What you have to do:
Scan the entries below for "채워줘봐" and copy each line that holds it.

Provided material:
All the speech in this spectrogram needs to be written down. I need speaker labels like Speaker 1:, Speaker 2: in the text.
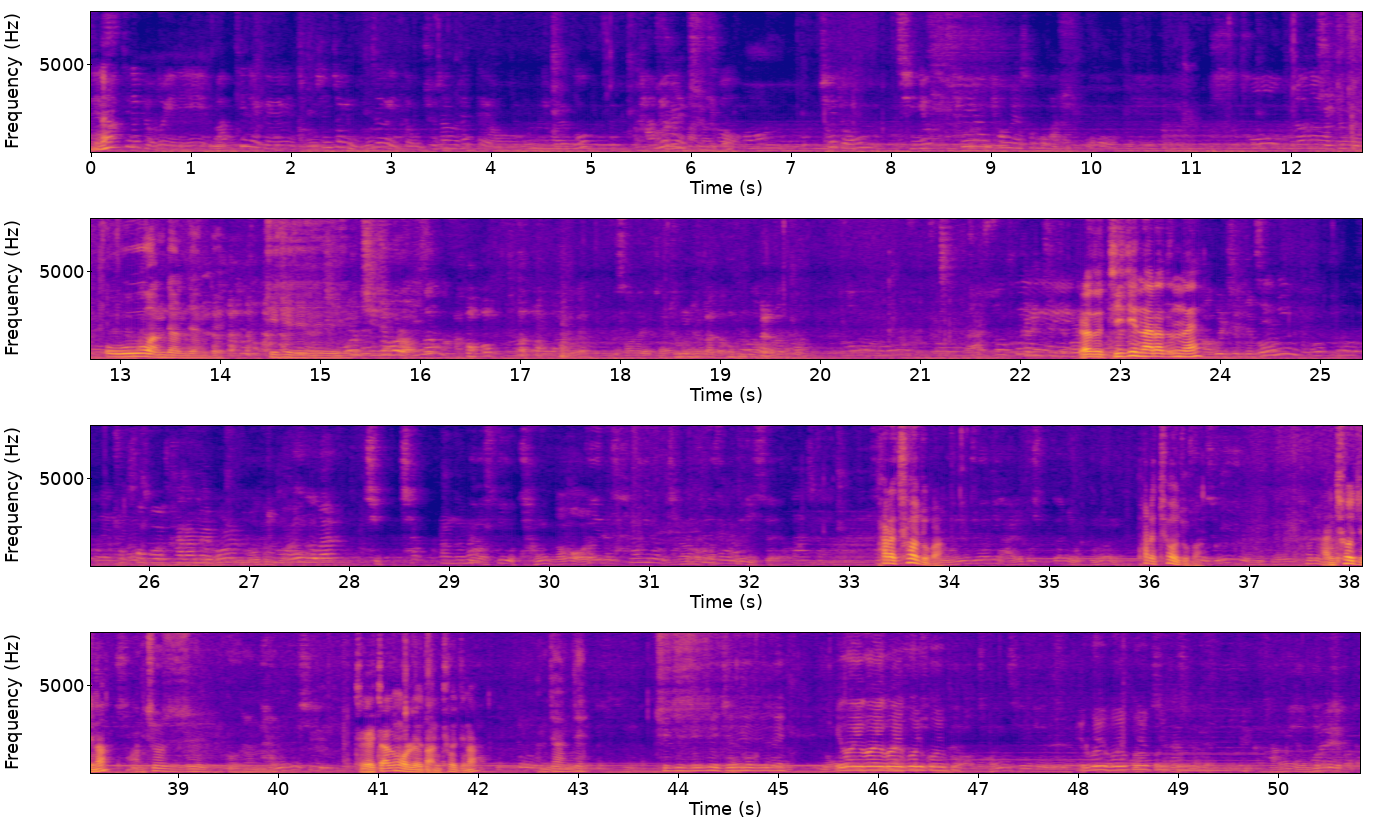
Speaker 1: 네?
Speaker 2: 마틴의 변호인이 마틴에게 정신적인 문제가 있다고 주장을 했대요. 결국 감형을 받아서 최종 징역 8년형을 선고받았고 더 불안하고
Speaker 1: 오 안돼 안돼 안돼 지지지지지
Speaker 3: 이건 치즈볼 없어?
Speaker 1: 그래도 지진 알아듣네
Speaker 3: 더블 치즈볼,
Speaker 2: 증인 보고 프로그램
Speaker 3: 초코볼, 카라멜볼, 모든 볼.
Speaker 4: 황금알 집착?
Speaker 3: 황금알?
Speaker 4: 소위 광기를 사랑이라고 착각하는 사람들이 있어요.
Speaker 1: 팔에 채워줘봐.
Speaker 4: 온전히 알고 싶다는 욕구는
Speaker 1: 팔에 채워줘봐. 안 채워지나?
Speaker 5: 안 채워지지 이거
Speaker 4: 반드시
Speaker 1: 제일 작은 걸로 해도 안 채워지나?
Speaker 5: 안돼 안돼 지지지지지지지 이거 이거 이거 이거 이거 이거.
Speaker 4: 전 세계를
Speaker 5: 이거 이거 이거 이거. 이거
Speaker 4: 강의 이런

Written reply:
Speaker 1: 팔에 채워줘봐.
Speaker 1: 팔에 채워줘봐. 안 채워지나?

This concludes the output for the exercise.